His mother came to Beijing, where I patiently explained to her that I thought she needed to respect her child as an independent human being with his own aspirations and ambitions. It seemed to have never occurred to her that her son had a right to control his own life, but when I explained to her the consequences of not respecting her own son – a growing, swelling, overwhelming sadness and anger with unpredictable consequences – she finally agreed to respect his desire to return to a traditional Chinese school. Maybe he was making a mistake, I told her, but it was his mistake to make.   

My students, themselves under pressure to get into a top American university and loved and supported (if not trusted and respected by their parents), understood the boy’s situation.
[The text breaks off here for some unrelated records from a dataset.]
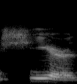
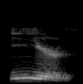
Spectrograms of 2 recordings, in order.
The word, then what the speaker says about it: years: there is no just start with the open mouth start with an e sound years really it's just like e is years yes exactly but you're putting like an sh sound at the beginning you're like saying sheer no years years yes exactly exactly and continue streaming music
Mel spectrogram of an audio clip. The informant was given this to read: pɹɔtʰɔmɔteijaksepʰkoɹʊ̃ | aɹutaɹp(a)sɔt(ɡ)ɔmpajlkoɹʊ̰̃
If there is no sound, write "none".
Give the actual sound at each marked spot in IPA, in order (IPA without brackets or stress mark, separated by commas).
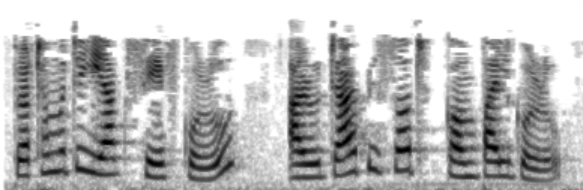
i, k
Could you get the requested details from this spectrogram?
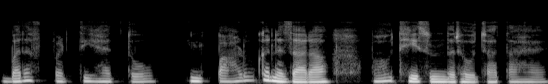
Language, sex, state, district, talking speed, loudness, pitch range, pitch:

So wasn’t the girl’s blatant stealing also a cry for help? 

Her parents had leveraged their wealth and guanxi to protect her from the consequences of her actions – her lying, her stealing, her bad grades – all the while ignoring her pleas for attention, which were her lying, her stealing, and her bad grades. The fact that her parents refused to admit that their child could lie and steal suggest that she may need to do something much worse to finally get her parents’ attention.       

Different students react differently to over-protective, demanding parents. Those such as Brooks’ ‘The Organization Kid’ will become workaholics in the blind pursuit of success and run away from their unhappy, meaningless existences. Powers’ apocalyptic adolescents may end up killing their mothers – or hatch plots to blow up the world. But ‘The Organization Kid’ is the apocalyptic adolescent, and the two examples I’ve given are no different from many Chinese students, because every teenager seems the same: lost, confused, and alone all the while desperate for attention, praise, and love.

I believe it’s important to teach students how to cope with life, and that means teaching them independence and self-reliance, choice and responsibility. To that end, I’ve told parents that many students have bad grades, that these grades won’t be changed, and that a few students won’t graduate, let alone get into an US university. 

American parents may see this as a wake-up call, but I’ve already been told by one Chinese parent that this approach is too ‘risky’. It’s challenging enough to prepare Chinese students for the world, but is it even possible to change their parents’ self-destructive behaviour? 

I try because I see the reasons sitting in front of me every day in class. I try because I can see a student’s sudden smile when someone finally asks him what he wants. And I try because hopefully if parents are finally confronted with the consequences of a student’s lying and stealing, they’ll perhaps wonder what’s wrong not only with the student, but ultimately what might be wrong with their parenting.